Aesthetically, it looked rooted in the Fifties or early Sixties, and had that prim girlishness that Miuccia Prada has made her own. And while I’m not the biggest fan of satin (I prefer Prada when it’s a bit more grey and brutal), as a feminine counterpoint to the new Linea Rossa, this collection made all kinds of sense. It will certainly please the brand’s longstanding fans, who love her ladylike looks with a side of sauce.
There was very little to please at Emporio Armani, which was staged in an aeroplane hangar at the city’s Linate airport. Shuffling through the terminal’s tired old departure gates while having our bags searched was a grim reminder of how unglamorous travel can be.
The setting was hubristic. But even the mirrored catwalk, branded boarding cards, 2000-seater stadium, and a guest performance by Robbie Williams couldn’t distract from an oddly downbeat collection.
In a slow parade of close to 200 looks, we saw greige parachute silk separates, soft tailoring, kaleido-sequins, more greys, toxic neons and cobalt blues. In their casual trousers and relaxed fit coats, slung with nylon hybrid bags that were part bum-bag, part tote, I think the models were supposed to conjure the attitude of urbane professionals on their way across the world. But instead, their plodding pace, sad expressions and scrawny bodies recalled a group of people who’d just missed the last train home.
Prada was a lesson in how to harness your brand DNA and make it more modern. Lots of it was familiar, but it had a new twist.

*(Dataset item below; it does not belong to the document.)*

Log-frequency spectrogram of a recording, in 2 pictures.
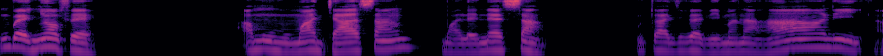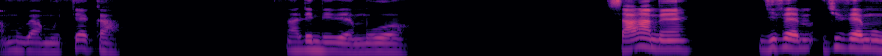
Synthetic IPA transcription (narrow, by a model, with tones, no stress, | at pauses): ŋ̩̃˦ɡ͡bɛ˧˨ɲɔ̃˦˨fɛ˨ | a̰˨mũ˧mɔ̃˨mã˨˦d͡ʒaː˨˦sã˦ŋmã˨lɛ̃˨n˦dɛ˦sã˧˨ŋ | mũ˧˨tɔ˦a˧˨d͡ʒi˦fɛ˧˨beː˨˦mã˧nã˨ɦãː˨˦di˦˨ã̰˨mũ˧bɛ˧˨a˨mũ˧tɛ˦˨ka˨ | nã˧lẽ˦be˧˦bɛ˨mo˧˦wɔ˨ | saː˨˦nã˨˧˨mɛ̃˨˦ | d͡ʒi˦fɛ˧d͡ʒi˦fɛ˧˦mũ˨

Emporio Armani looked as rigidly stuck in its creator’s worldview as ever, and beginning to look quite desperately dated. As the show reached its final conclusion, I couldn’t wait to take off.